Wednesday, March 16, 2016

Read Less, Study More - But How ?

Guest article by Dr. Sumit Seth
Introduction: This book ("Review of Forensic Medicine") has been written to inculcate students with a robust study technique called Retro-Analysis.
Retro-Analysis ensures active learning and builds up “cognitive muscles” that help students separate confuzers (incorrect choices that resemble the correct answers) from correct answers, thereby providing the fundamental skills required for taking any multiple choice exam successfully.

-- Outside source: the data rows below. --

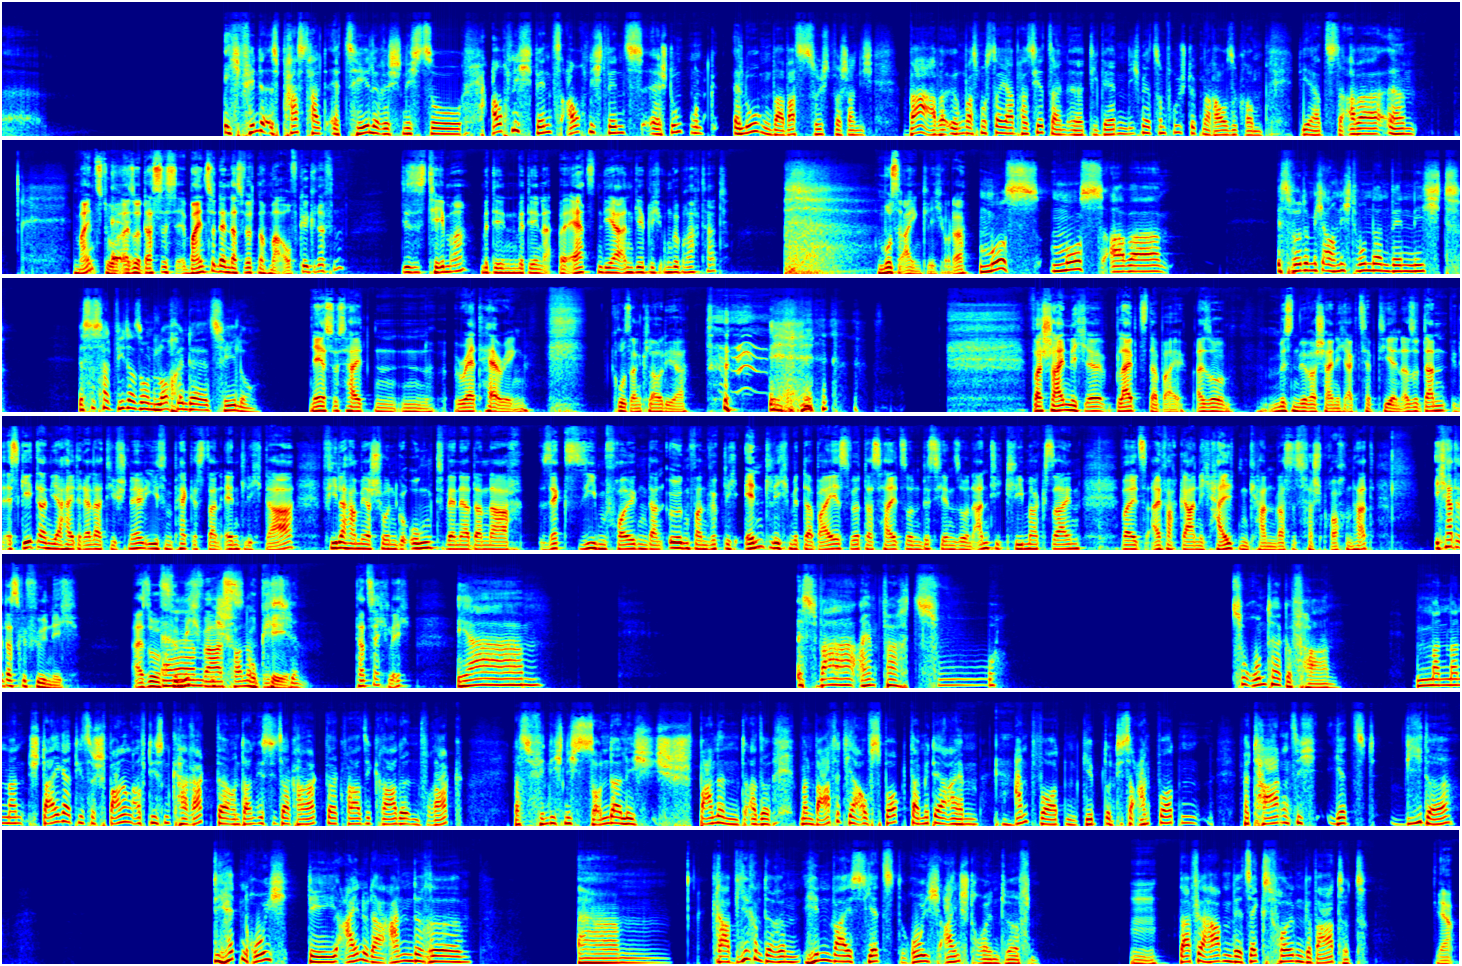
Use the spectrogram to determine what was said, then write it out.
Ich finde, es passt halt erzählerisch nicht so. Auch nicht, wenn es auch nicht, wenn es äh, stunken und erlogen war, was es höchstwahrscheinlich war. Aber irgendwas muss da ja passiert sein. Äh, die werden nicht mehr zum Frühstück nach Hause kommen, die Ärzte. Aber ähm, Meinst du? äh, Also das ist, meinst du denn, das wird nochmal aufgegriffen? Dieses Thema mit den, mit den Ärzten, die er angeblich umgebracht hat? Muss eigentlich, oder? muss, muss, aber es würde mich auch nicht wundern, wenn nicht. Es ist halt wieder so ein Loch in der Erzählung. Nee, es ist halt ein, ein Red Herring. Gruß an Claudia. Wahrscheinlich äh, bleibt's dabei. Also müssen wir wahrscheinlich akzeptieren. Also dann, es geht dann ja halt relativ schnell. Ethan Peck ist dann endlich da. Viele haben ja schon geunkt, wenn er dann nach sechs, sieben Folgen dann irgendwann wirklich endlich mit dabei ist, wird das halt so ein bisschen so ein Antiklimax sein, weil es einfach gar nicht halten kann, was es versprochen hat. Ich hatte das Gefühl nicht. Also für mich Ähm, war ich es okay. bisschen. Tatsächlich. Ja, es war einfach zu zu runtergefahren. Man, man, man steigert diese Spannung auf diesen Charakter und dann ist dieser Charakter quasi gerade ein Wrack. Das finde ich nicht sonderlich spannend. Also man wartet ja auf Spock, damit er einem Antworten gibt und diese Antworten vertagen sich jetzt wieder. Die hätten ruhig die ein oder andere ähm, gravierenderen Hinweis jetzt ruhig einstreuen dürfen. Mhm. Dafür haben wir sechs Folgen gewartet. Ja.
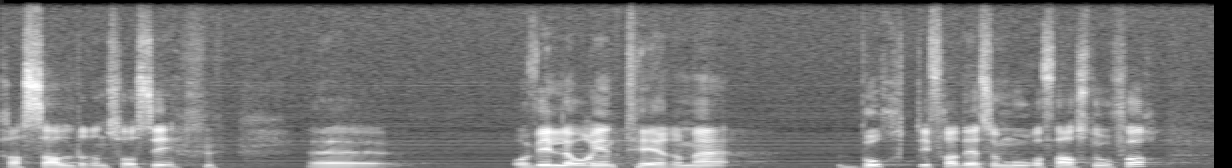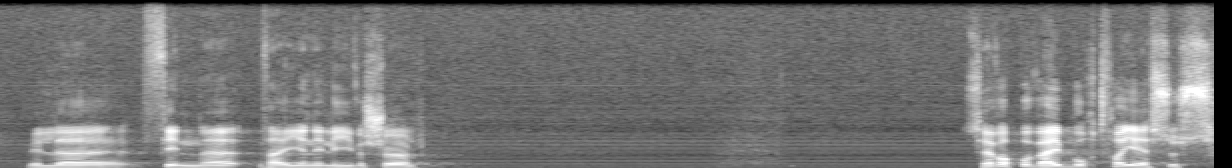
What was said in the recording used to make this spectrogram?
trassalderen, så å si. Eh, og ville orientere meg bort ifra det som mor og far sto for. Ville finne veien i livet sjøl. Så jeg var på vei bort fra Jesus.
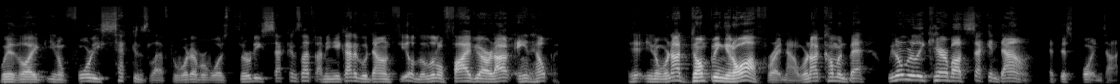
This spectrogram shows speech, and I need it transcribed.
with like you know 40 seconds left or whatever it was, 30 seconds left? I mean, you got to go downfield. The little five yard out ain't helping. You know, we're not dumping it off right now. We're not coming back. We don't really care about second down at this point in time,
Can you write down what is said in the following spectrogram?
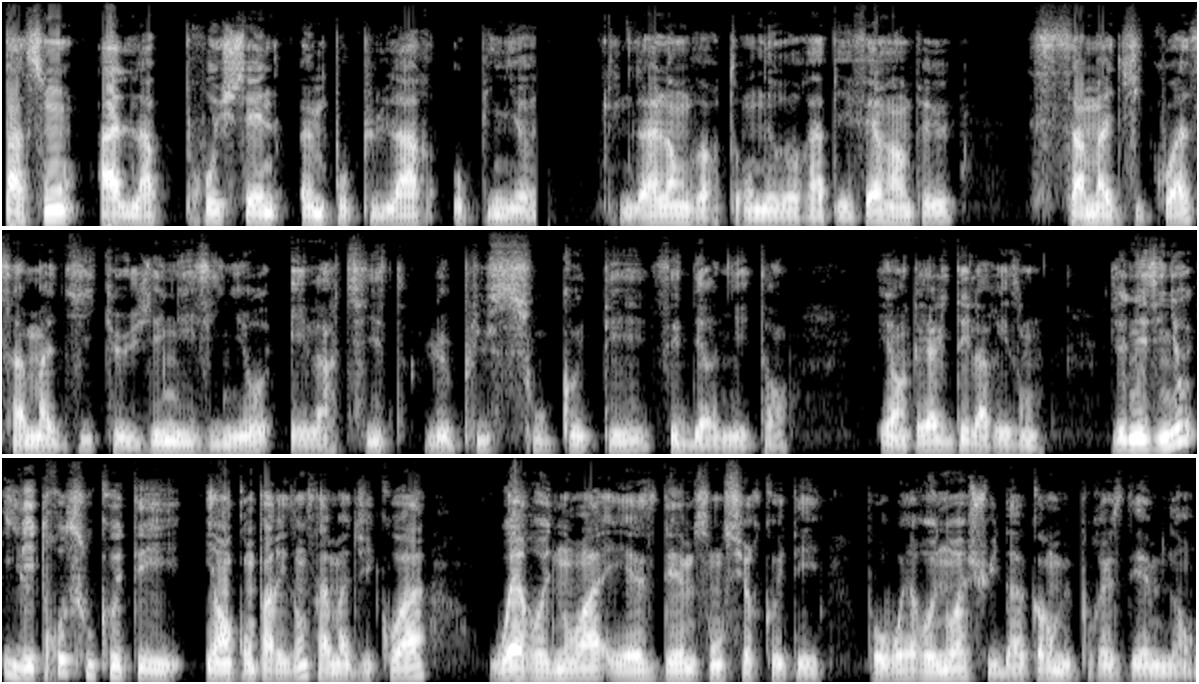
passons à la prochaine unpopular opinion. Là, là, on va retourner au rap et faire un peu. Ça m'a dit quoi? Ça m'a dit que Genesigno est l'artiste le plus sous-coté ces derniers temps. Et en réalité, la raison. Genesigno, il est trop sous-coté. Et en comparaison, ça m'a dit quoi? Ouais, Renoir et SDM sont surcotés. Pour Ouais, Renoir, je suis d'accord, mais pour SDM, non.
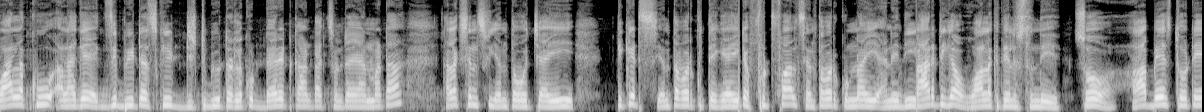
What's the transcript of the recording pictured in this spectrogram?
వాళ్ళకు అలాగే ఎగ్జిబిటర్స్కి డిస్ట్రిబ్యూటర్లకు డైరెక్ట్ కాంటాక్ట్స్ ఉంటాయి అన్నమాట కలెక్షన్స్ ఎంత వచ్చాయి టికెట్స్ ఎంతవరకు తెగాయి అంటే ఫుట్ ఫాల్స్ ఎంతవరకు ఉన్నాయి అనేది క్లారిటీగా వాళ్ళకి తెలుస్తుంది. సో ఆ బేస్ తోటే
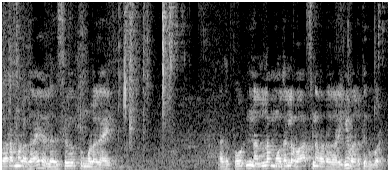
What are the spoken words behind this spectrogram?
வரமிளகாய் அல்லது சிவப்பு மிளகாய். அது போட்டு நல்லா முதல்ல வாசனை வர வரைக்கும் வறுத்துக்க போகிறேன்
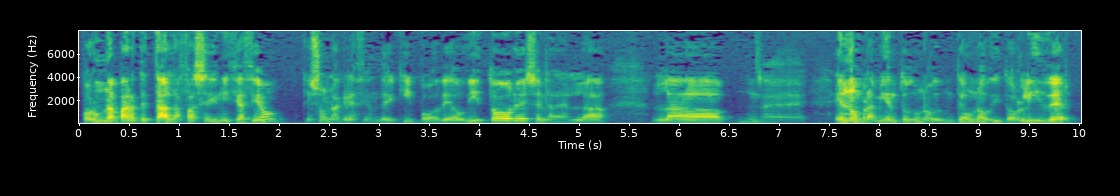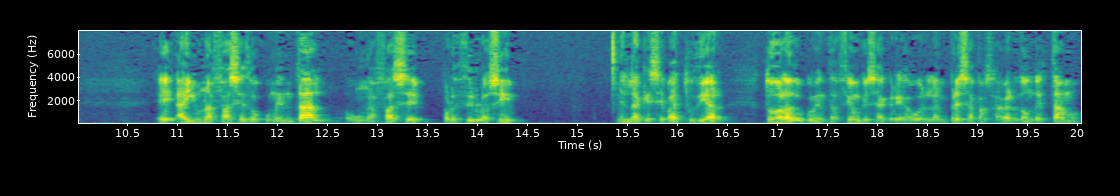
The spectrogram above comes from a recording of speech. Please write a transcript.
Por una parte está la fase de iniciación, que son la creación de equipos de auditores, eh, el nombramiento de un, auditor líder. Eh, hay una fase documental, o una fase, por decirlo así, en la que se va a estudiar toda la documentación que se ha creado en la empresa para saber dónde estamos.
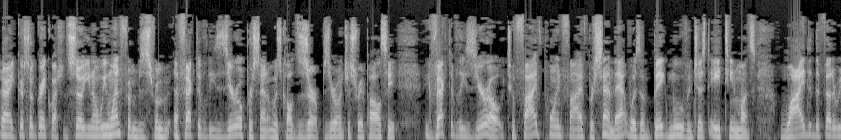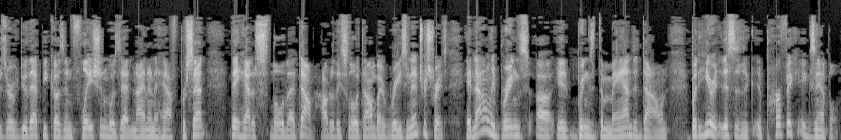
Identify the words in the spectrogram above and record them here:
All right, so great question. So you know, we went from from effectively zero percent, was called ZIRP, zero interest rate policy, effectively zero to five point five percent. That was a big move in just eighteen months. Why did the Federal Reserve do that? Because inflation was at nine and a half percent. They had to slow that down. How do they slow it down? By raising interest rates. It not only brings uh, it brings demand down, but here this is a, a perfect example.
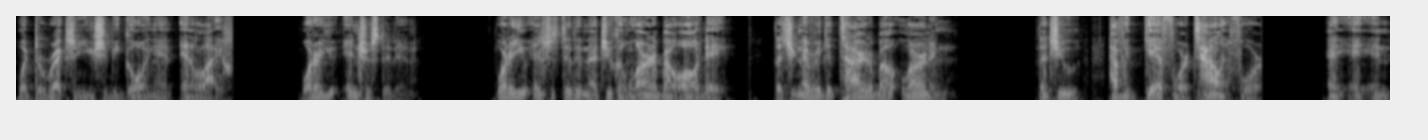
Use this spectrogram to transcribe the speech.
what direction you should be going in in life. What are you interested in? What are you interested in that you can learn about all day? That you never get tired about learning? That you have a gift or a talent for? And, and,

The One-Two-One Sandwich Regime: The best way to study this book, or any subject, is to follow this highly rewarding study regime, where Retro-Analysis plays a central role. A student should study each topic, chapter, or module in three stages, creating a “sandwich” formation in terms of assigned time, where the ratio presents the sequence 1:2:1 for steps I, II and III, as described below:
I. First Stage– Anterograde Reading, a first sequential reading of the text.
II. Second Stage–Retrograde Analysis* (see below).
III. Third Stage–Speed Revision, reading the text again, along with one’s own handwritten/highlighted annotations.
For example, if it takes one hour of anterograde reading to cover a chapter, that first reading should be followed with two hours of retroanalysis of that chapter, followed by speed revision for one hour. This is the One-Two-One Sandwich Regime.
What is Retro-Analysis? Retro-Analysis is a reverse study technique, used not only for finding the correct answer, but also for understanding why the other three choices are wrong. This study technique involves adding handwritten annotations in the text to help create Concept Maps. Using MCQs as a yardstick, this means solving MCQs not by looking at the key but by actively searching for the correct answer. This is facilitated by reverse studying the text of this book and any textbooks studied for graduation. [Statutory Warning: The key given in the book has some deliberate! typos, so don’t rely on it!] Remember that the closer the confuzer resembles the real answer, the slipperier! the MCQ, becomes.
Advantages of Retro-Analysis :
1. Active learning;
2. High retention and recall;
3. Development of time-saving confuzer spotting skills;
4. Crystallising concept maps for long-term memory vault;
5. Prevention of careless errors in exams.
Conclusion: Once this Sandwich Study Regime becomes second nature, the students would be treading the path of great insight and gain a decisive advantage vis-a-vis candidates who continue to Read More but Study Less. This is the Game-Changing Mantra, I give to you ::: Read Less, Study More.